26.10.11-vergelijking ME-criteria leidt tot nieuwe criteria(Jason & al.)

Jason en kollega's van de DePaul University hebben de verschillende ME-kriteria met elkaar vergeleken en geanalyseerd wat de overeenkomsten zijn.
 Op basis van die overeenkomsten komen zij tot nieuwe konsensuskriteria voor ME:
Majeure Symptomen die altijd aanwezig zijn:     
    1.post-exertional malaise,
    2.neurologische abnormaliteiten (geheugen- en koncentratieproblemen etc.) en 
    3.autonome dysfunctie (orthostatische intolerantie etc.)

Secundaire symptomen zijn :     

  1. pijn,
  2. endocriene afwijkingen,
  3. immunologische symptomen (koortsgevoel, gezwollen lymfeklieren etc.)
  4. slaapstoornissen.
De ME-consensus-kriteria van Jason en zijn kollega's zijn, zo blijkt uit hun analyse, strenger dan die van de onlangs gepubliceerde internationale consensus-kriteria.


Het goede nieuws is dat deze studie, net zoals de ICC een duidelijk onderscheid maakt tussen ME (het hoofdkenmerk: post-exertional malaise) en CVS (hoofdkenmerk: "vermoeidheid").

Maar... we worden nog maar eens geconfronteerd met nieuwe criteria... terwijl "de nieuwe Internationale Consensus Criteria" nog maar recent zijn bekend gemaakt.... en zelfs door velen nog niet gekend zijn.




In summary,

the current review of ME case definitions focuses on the major features of the illness, and suggests that ME has an acute onset that can be categorized into three categories:

ME-viral, in which ME is precipitated by a virus;

ME-infectious non-viral, in which ME is precipitated by a non-viral infection such as a tick bite resulting in Lyme disease; and

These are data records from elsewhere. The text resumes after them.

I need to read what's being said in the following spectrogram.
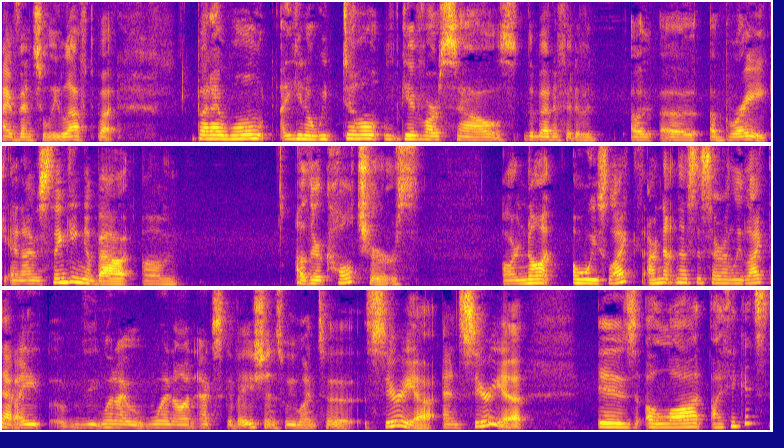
I eventually left, but but I won't, you know, we don't give ourselves the benefit of a, a, a break. And I was thinking about um, other cultures are not always like are not necessarily like that i when i went on excavations we went to syria and syria is a lot, I think it's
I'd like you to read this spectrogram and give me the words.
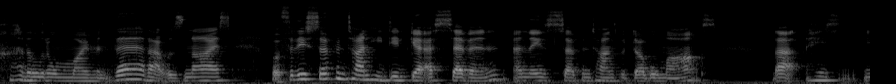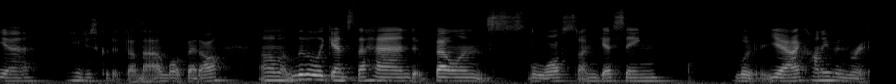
had a little moment there. That was nice. But for this serpentine, he did get a seven, and these serpentines were double marks. That he's, yeah, he just could have done that a lot better. Um, a little against the hand, balance lost, I'm guessing look yeah i can't even re-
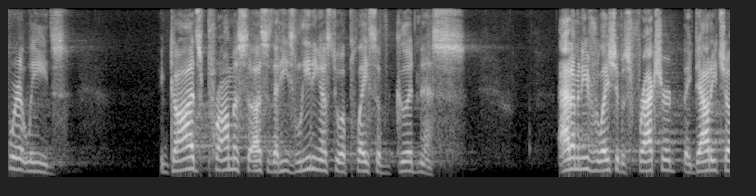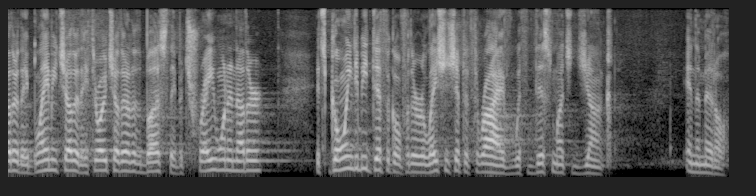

ME-other, in which ME is precipitated by trauma or chemical exposure.


The major symptom categories of ME include:

post-exertional malaise, and

neurological and

autonomic manifestations.


Postexertional malaise can be described as prolonged restoration of muscle power following either mental or physical exertion with recovery often taking 2–24 hours or longer.

Neurological manifestations, which include short-term memory loss, loss of powers of concentration, cognitive dysfunction, increased irritability, confusion, perceptual difficulties, as well as evidence of central nervous system and/or brain injury.

Autonomic dysfunction, which can incorporate neutrally mediated hypotension, postural orthostatic tachycardia, delayed postural hypotension, palpitations with or without cardiac  arrhythmias, dizziness, feeling unsteady on one’s feet, disturbed balance, cold extremities, hypersensitivity to climate change, cardiac irregularity, Raynaud’s phenomenon, circulating blood volume decrease, and shortness of breath.  

Secondary features of ME include


endocrine manifestations,

immune manifestations, and

sleep dysfunction.




Myalgic Encephalomyelitis Case Definitions

Automatic Control of Physiological State and Function. 2012; 1.


Leonard A. Jason, Dylan Damrongvachiraphan, Jessica Hunnell, Lindsey Bartgis, Abigail Brown, Meredyth Evans, and Molly Brown




This article reviews a Myalgic Encephalomyelitis (ME) case definition based on criteria offered over the past five decades.

The current paper looks to review case definitions for ME based on

In general, these theorists have argued that ME is now defined differently than chronic fatigue syndrome because ME involves an acute onset, post-exertional malaise and neurocognitive problems, and fatigue is not a major criteria.

We will compare these theorists to the recently published International Consensus Criteria for Myalgic Encephalomyelitis.

We will also attempt to consolidate aspects of different current definitions in order to suggest possible core features of ME.

This article will also recommend the importance of providing explicit, objective criteria on specific key symptoms.

In addition, structured interview schedules along with specific medical tests are recommended to assure this illness is assessed in a consistent way across settings.
It is hoped these developments will lead to increased reliability of the ME case definition, as well as more frequent use of these criteria by investigators.


http://condor.depaul.edu/ljason/cfs/publications.html: List of publications on ME and CFS by Leonard Jason's DePaul Research Group